Ameriquest Mortgage Co. has agreed to settle a California class action lawsuit and is in talks with dozens of states over alleged abusive lending practices, the Los Angeles Times reported.
The company said Monday that it had agreed to pay up to $50 million to settle a class-action suit filed in the Superior Court of California in San Mateo County that alleges it scammed thousands of borrowers in four states, according to the LA Times article.
The subprime lender also said authorities in 25 states had inquired about its lending practices, including the accuracy of its appraisals and how loan terms are described in oral statements to borrowers, according to the publication. Ameriquest said it was in discussions with the state authorities and had "valid responses" to their concerns.

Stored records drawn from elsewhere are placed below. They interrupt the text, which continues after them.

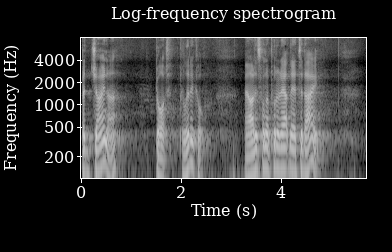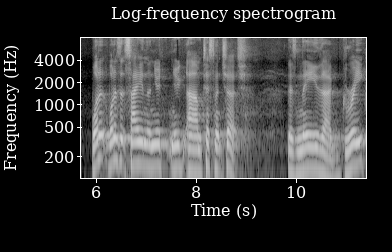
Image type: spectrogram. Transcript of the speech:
But Jonah got political. Now, I just want to put it out there today. What, what does it say in the New, New um, Testament church? There's neither Greek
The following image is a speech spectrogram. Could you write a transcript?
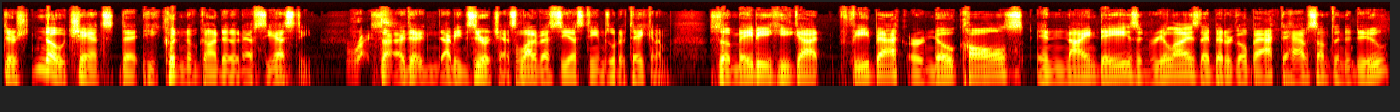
there's no chance that he couldn't have gone to an FCS team. right. So I, I mean, zero chance. A lot of FCS teams would have taken him. So maybe he got feedback or no calls in nine days and realized I better go back to have something to do.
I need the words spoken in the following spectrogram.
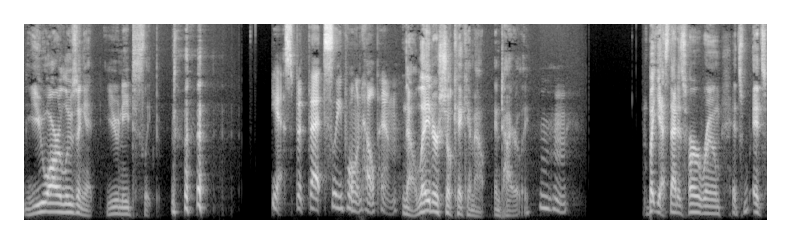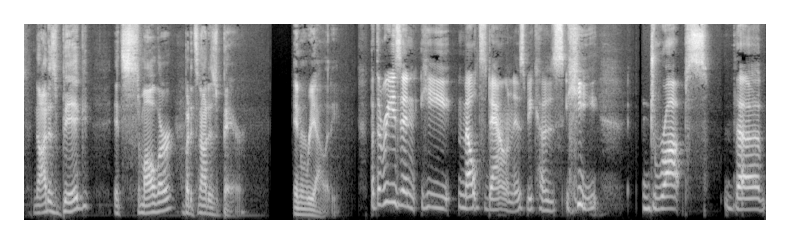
You are losing it. You need to sleep. Yes, but that sleep won't help him. No, later she'll kick him out entirely. Mm-hmm. But yes, that is her room. It's it's not as big, it's smaller, but it's not as bare in reality. But the reason he melts down is because he drops the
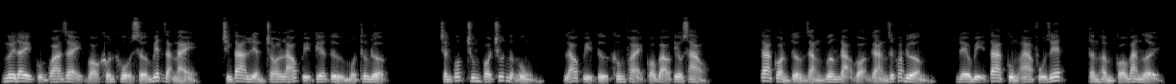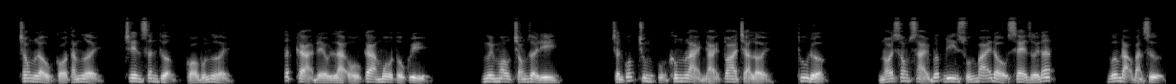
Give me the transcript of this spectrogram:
ngươi đây cũng quá dậy vò khốn khổ sớm biết dạng này, chính ta liền cho lão quỷ kia tử một thương được. Trần quốc trung có chút ngượng ngùng, lão quỷ tử không phải có bảo tiêu sao? Ta còn tưởng rằng vương đạo gọn gàng dứt khoát đường, đều bị ta cùng a phú giết, tầng hầm có ba người, trong lầu có tám người, trên sân thượng có bốn người. Tất cả đều là ổ ca mô tổ quỷ. Ngươi mau chóng rời đi. Trần quốc trung cũng không lại nhải toa trả lời, thu được. Nói xong xài bước đi xuống bãi đậu xe dưới đất. Vương đạo bản sự,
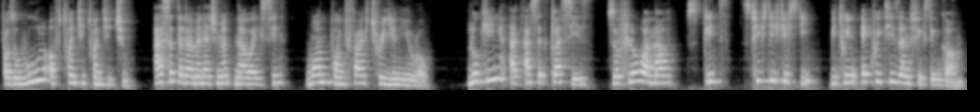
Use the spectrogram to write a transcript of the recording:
for the whole of 2022. Asset under management now exceed 1.5 trillion euro. Looking at asset classes, the flow are now split 50-50 between equities and fixed income.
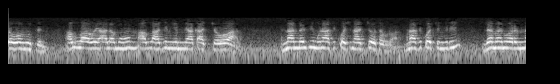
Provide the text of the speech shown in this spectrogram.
የሆኑትን አላሁ ያዕለሙሁም አላህ ግን የሚያውቃቸው አለ እና እነዚህ ሙናፊቆች ናቸው ተብሏል። ሙናፊቆች እንግዲህ ለመኖርና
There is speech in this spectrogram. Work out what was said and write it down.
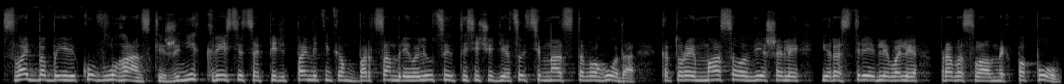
Свадьба боевиков в Луганске. Жених крестится перед памятником борцам революции 1917 года, которые массово вешали и расстреливали православных попов.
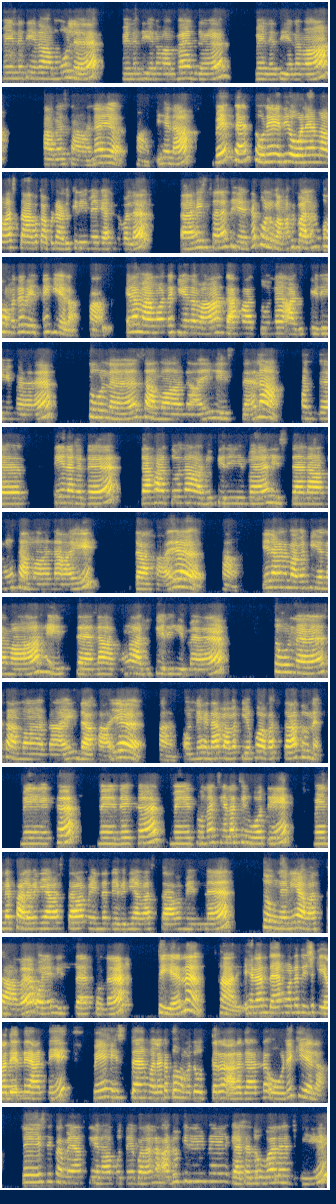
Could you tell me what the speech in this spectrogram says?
මෙන්න තියෙනවා මුල, මෙන්න තියෙනවා මැද, මෙන්න තියෙනවා අවසානය. හරි. එහෙනම් මේ තැන් තුනේදී ඕනෑම අවස්ථාවක අපිට අඩු කිරීමේ ගැටවල හිස්තන තියෙන්න පුළුවන්. අපි බලමු කොහොමද වෙන්නේ කියලා. හා. එහෙනම් මම ඔන්න කියනවා 13 අඩු කිරීම 3 සමානයි හිස්තන. හරිද? ඊළඟට 13 අඩු කිරීම හිස්තනක් සමානයි 10. හා. ඊළඟට මම කියනවා හිස්තනක් අඩු කිරීම 3 සමානයි 10. හරි. ඔන්න එහෙනම් මම කියපු අවස්ථා තුන. මේක, මේ දෙක, මේ තුන කියලා කිව්වොත් මෙන්න පළවෙනි අවස්ථාව, මෙන්න දෙවෙනි අවස්ථාව, මෙන්න තුන්වෙනි අවස්ථාව ඔය හිස්තැන් තුන තියෙන. හරි. එහෙනම් දැන් ඔන්න ටීචර් කියලා දෙන්න යන්නේ මේ හිස්තැන් වලට කොහොමද උත්තර අරගන්න ඕනේ කියලා. ලේසි ක්‍රමයක් කියනවා පොතේ බලන්න. අඩු කිරීමේ ගැටලු වලදී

The class-action lawsuit reportedly accuses the Orange, Calif.-based company of deceiving borrowers into closing and increasing loan costs at the closings. The class includes borrowers in California, Texas, Alabama and Alaska who closed from 1996 until early 2004. Some borrowers might qualify for five-figure refunds, according to the article.
Ameriquest has made an initial settlement offer and is scheduled to again meet with state authorities later this month. "In April we'll have a better sense of whether we settle or sue," a state government source reportedly told the publication.
Under terms of the proposed deal, Ameriquest would pay a minimum of $15 million, the Times said.
The proposed settlement will go before a judge June 24 for final approval, and if approved, individual borrowers could opt out of it to pursue individual lawsuits.
An attorney for Ameriquest said the company's offer to settle the case does not admit any liability, the Times reported.
Class members whose preliminary loan disclosures did not include a prepayment penalty could be entitled to a 50% refund of any prepayment penalties, the Times said. Ameriquest has identified 1,671 class members may fall into this category.
An Ameriquest spokesman reportedly told the Times that he anticipated there would be few refunds, as it had been determined that in nearly 70% of the loans, the annual percentage rate decreased between the time of the good-faith estimate and the closing.
Ameriquest's disclosures follow a Feb. 4 article by the Times accusing Ameriquest of running "boiler room" operations. The publication interviewed several Ameriquest loan agents who complained that pressure to close loans prompted some employees to forge documents, hide fees and push appraisers to inflate home values so that borrowers could qualify for mortgages.
Ameriquest initially revealed that it had been in talks with officials in 25 states in a Feb. 23 Securities Exchange Commission filing, which was a prospectus for RMBS investors.